WHAT YOU SHOULD DO: The answer must be an exact copy of the records, with no pictures in it.

RECORDS SHOWN:
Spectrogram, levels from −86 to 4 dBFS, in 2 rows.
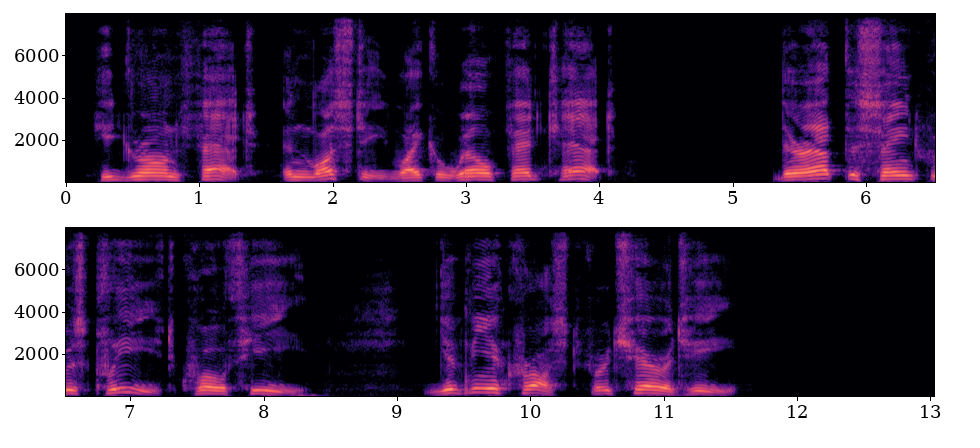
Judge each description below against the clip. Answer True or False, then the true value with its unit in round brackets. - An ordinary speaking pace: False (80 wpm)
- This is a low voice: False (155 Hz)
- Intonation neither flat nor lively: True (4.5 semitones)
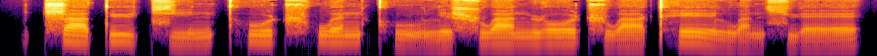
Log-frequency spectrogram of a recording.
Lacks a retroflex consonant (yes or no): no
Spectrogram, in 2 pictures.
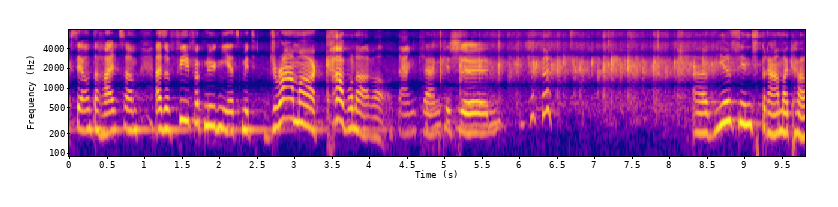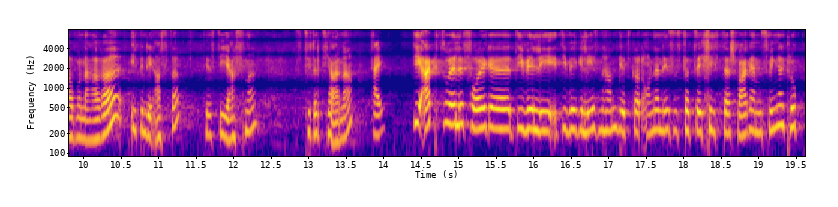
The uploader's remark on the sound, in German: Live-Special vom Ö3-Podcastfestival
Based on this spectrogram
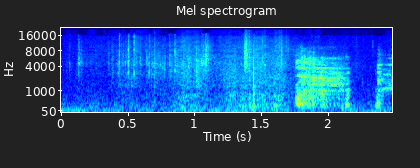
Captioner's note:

RESPONSE:
Spectrogram, levels from −86 to 4 dBFS, in 2 rows.
Judge each description below against the clip. Answer True or False, then the true value with its unit in round brackets. - An ordinary speaking pace: False (80 wpm)
- This is a low voice: False (155 Hz)
- Intonation neither flat nor lively: True (4.5 semitones)
Log-frequency spectrogram of a recording.
Lacks a retroflex consonant (yes or no): no
Spectrogram, in 2 pictures.
The uploader's remark on the sound, in German: Live-Special vom Ö3-Podcastfestival
Based on this spectrogram
Captioner's note:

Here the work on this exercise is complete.